1 May 2012

Orange residents would have been spared harsh water restrictions and Suma Park Dam would have remained at more than 50 per cent if the Macquarie Pipeline was available through the recent drought.

 

Macquarie River

This was one of the major findings during the development of the Environmental Assessment for the project. Expert consultants have provided more data strengthening the case for the Macquarie River to Orange Pipeline Project. The new findings have come to light in long term modeling produced for a Hydrology and Water Security Assessment by consultants Geolyse.

Orange Mayor John Davis said there was still work to do and the Macquarie Pipeline Project was yet to be assessed by the State Government, however the latest figures were encouraging.

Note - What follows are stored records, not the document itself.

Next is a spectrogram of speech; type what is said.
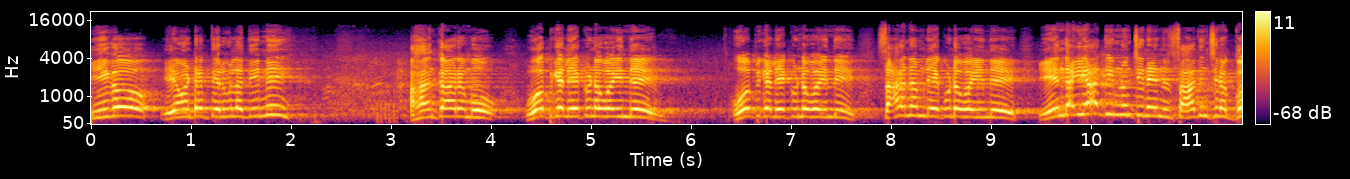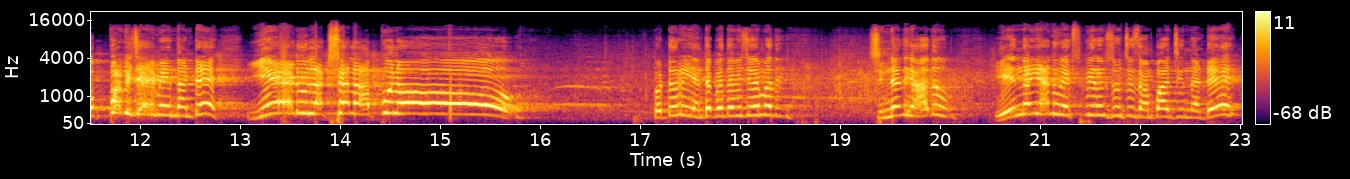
ఈగో ఏమంటారు తెలుగులో దీన్ని? అహంకారము. ఓపిక లేకుండా పోయింది. ఓపిక లేకుండా పోయింది సహనం లేకుండా పోయింది. ఏందయ్యా దీని నుంచి నేను సాధించిన గొప్ప విజయం ఏంటంటే ఏడు లక్షల అప్పులో. కొట్టూరి ఎంత పెద్ద విజయం అది. చిన్నది కాదు. ఏందయ్యా నువ్వు ఎక్స్పీరియన్స్ నుంచి సంపాదించిందంటే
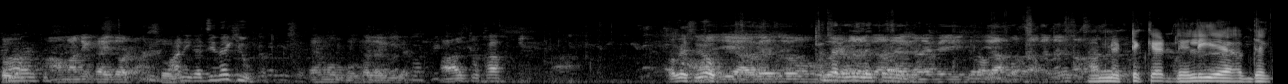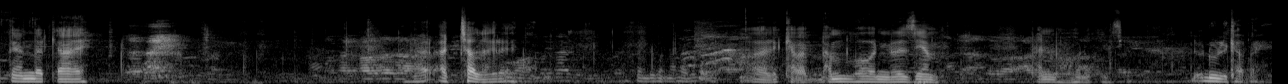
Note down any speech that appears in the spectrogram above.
तो- तो- हमने टिकट ले ली है अब देखते हैं अंदर क्या है। अच्छा लग रहा है। लिखा हुआ म्यूज़ियम। म्यूज़ियम। लूडू लिखा हुआ है।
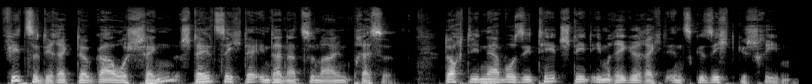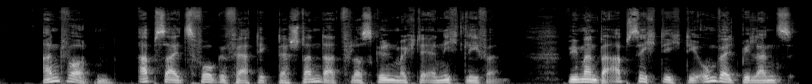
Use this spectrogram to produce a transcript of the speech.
Vizedirektor Gao Sheng stellt sich der internationalen Presse. Doch die Nervosität steht ihm regelrecht ins Gesicht geschrieben. Antworten, abseits vorgefertigter Standardfloskeln möchte er nicht liefern wie man beabsichtigt, die Umweltbilanz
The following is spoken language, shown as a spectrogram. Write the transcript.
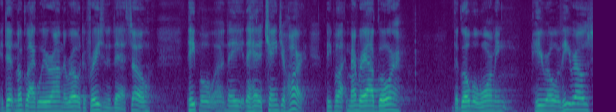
It didn't look like we were on the road to freezing to death. So, people uh, they they had a change of heart. People remember Al Gore, the global warming hero of heroes.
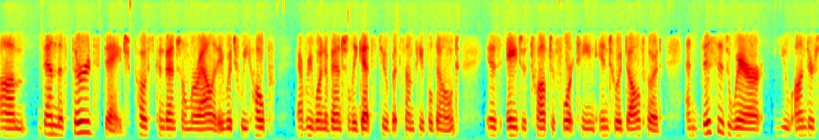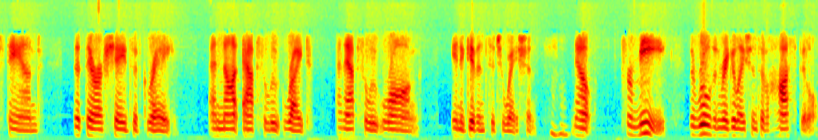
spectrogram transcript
Um, then the third stage, post-conventional morality, which we hope everyone eventually gets to, but some people don't, is ages 12 to 14 into adulthood. And this is where you understand that there are shades of gray and not absolute right and absolute wrong in a given situation. Mm-hmm. Now, for me, the rules and regulations of a hospital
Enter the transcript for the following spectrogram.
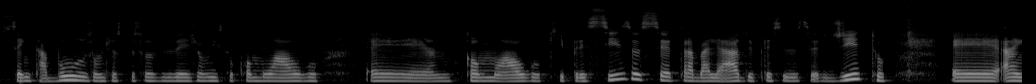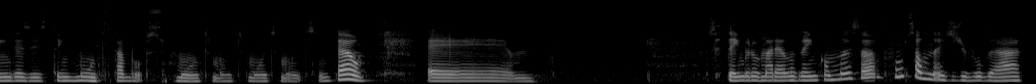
sem tabus, onde as pessoas vejam isso como algo é, como algo que precisa ser trabalhado e precisa ser dito, é, ainda existem muitos tabus, muitos, muitos, muitos, muitos. Então, é, Setembro Amarelo vem como essa função, né, de divulgar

“While some people have believed there have been little or no flows in the Macquarie River for much of the last decade the actual data tells a very different story. And what that data reveals is that even when the region was in drought the Macquarie Pipeline would have delivered water security to the city with minimal impact on the river,” Cr Davis said.

“At their worst Orange’s dams were at 23 per cent of capacity in May 2010. If we had the pipeline operational during that dry period from 1999 to 2010 the dams would have been at 63 per cent in May 2010. The pipeline will sustain Orange through drought and deliver water security to this city for the next 50 years.”

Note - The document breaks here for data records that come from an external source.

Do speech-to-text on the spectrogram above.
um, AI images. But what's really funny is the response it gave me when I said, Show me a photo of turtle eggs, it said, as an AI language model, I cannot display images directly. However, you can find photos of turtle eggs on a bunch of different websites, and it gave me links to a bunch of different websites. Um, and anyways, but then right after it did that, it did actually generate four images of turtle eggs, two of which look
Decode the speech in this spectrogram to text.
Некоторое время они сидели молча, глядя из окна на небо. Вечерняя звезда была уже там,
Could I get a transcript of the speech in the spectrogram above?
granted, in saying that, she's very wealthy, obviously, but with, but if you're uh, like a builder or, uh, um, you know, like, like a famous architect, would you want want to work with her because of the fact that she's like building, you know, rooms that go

Suma Park, April 2009
The dry bed of Suma Park Dam in April 2009

The modeled annual average extraction between 1999 and 2010 was 1.4 per cent.

The latest investigation has found that there is more water flowing down the river than first estimated. As a result of the new data, Council has raised the trigger point for when pumping can commence from 30 to 34 megalitres, modified the level of extraction and amended the water security projection.

“The new data is the result of water modeling across more than 100 years and demonstrates the project is viable,” Cr Davis said.

The modeling found that lows flows, flows below 22 megalitres a day as determined by the NSW Office of Water guidelines, occur 20 per cent of the time. The Macquarie Pipeline will not operate during these times. 
 

On average, 300,000 megalitres a year flows past the proposed off take point. The pipeline’s long term average extraction is 1665 megalitres or 0.54 per cent of flows. This will improve the city’s secure yield by 2800 megalitres, double that first estimated. The pipeline’s peak demand has been capped at 12 megalitres a day.

On a day when the 34 megalitre trigger is reached and peak extraction of 12 megalitres occurs, the water level in the river would fall by 19mm. For 50 per cent of the time flows exceed 110 megalitres a day.

The State Government access rules for town water supplies do not contain cease to pump thresholds or triggers, which means Orange City Council is going beyond the requirements of the Draft Water Sharing Plan for the Macquarie Bogan Unregulated and Alluvial Water Sources by committing to a 34 megalitre trigger.

The latest assessment also found that the downstream impact of the Macquarie Pipeline would be negligible. For example the pipeline operations would equate to 0.16 per cent reduction of inflows into Burrendong Dam.

The Hydrology and Water Security Assessment is a key component of the Environmental Assessment. It will be forwarded to the Department of Planning for an adequacy assessment and then released to the public.